Why I disagree with @Arrington about Droid

Mike Arrington, founder of the famous and influential TechCrunch blog, and I totally disagree about the Motorola Droid and whether or not it’s a great product or not. To be fair to the Droid I’ve been using it all week to see if my opinion changes (I left my iPhone at home when I went to Denver this week). My opinion of the Droid has not improved after using it. And if that makes me an Apple fanboy, that’s cool. When another device actually is better than the iPhone I’ll tell you and then we’ll see who has their credibility left.

Looking at the comments from my Droid vs. iPhone vs. Palm Pre post (hundreds of them) there are quite a few that think I wasn’t fair to the Droid. They think the Droid completely beats the iPhone.

They are wrong. Totally wrong. But, at least in Arrington’s case I can understand it. Yesterday on the Gillmor Gang (hopefully the audio is up soon so you can hear the disagreement) he explained why: he is looking for a device that runs Google Voice. Now that I’ve installed Google Voice on my own Android I sort of get where he’s coming from.

It’s just that I don’t care all that much about voice. As long as I can talk for a while on the phone I’m happy. The iPhone fits that bill. But Arrington wants a voice-routing machine. With Google Voice he can tell it to route calls to other phones. Plus anyone who leaves him a message has their voice mail turned into text and something that he can listen to from his desktop.

Arrington is voice centric. If you are voice centric the Droid already is better than the iPhone (it has better voice quality, which I’ve tested out with Dave Winer and it’s on a better network too — provably so in my case because the Droid lets me talk all the way to San Francisco while iPhone cuts out for about five minutes of the drive while you go over Devil’s Slide).

So, why do I disagree with him over the Droid even though it’s arguably a superior voice phone to iPhone?

Because I’m web and Twitter centric. I use my phones for Twittering far far more than I use them for voice. So I care about things like how easy is it to navigate through Tweets. Or how easy it is to zoom in the web browser to check out pieces of photos and such.

From this aspect the iPhone kicks ass. The Facebook app is far better. The selection of Twitter apps are far better, have more features, and are far nicer to use. The Web browser looks better and is easier to enter data into. Plus, the iPhone has multi-touch everywhere while the Droid doesn’t have it (although some say you can load an app to give you multitouch, but that’s really a lame answer).

Anyway, I’ll do a video to show you some of the differences and why I disagree with Arrington and you can listen to the Gillmor Gang when Steve gets the audio up.

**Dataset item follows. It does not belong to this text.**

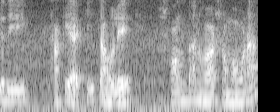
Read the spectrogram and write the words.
যদি থাকে আর কি, তাহলে সন্তান হওয়ার সম্ভাবনা,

But really this isn’t all that interesting to me. If the Droid works for you, wonderful. It works for me too. It just isn’t a great product yet. I have a feeling the a great Android device is coming, though. I’ll see you then!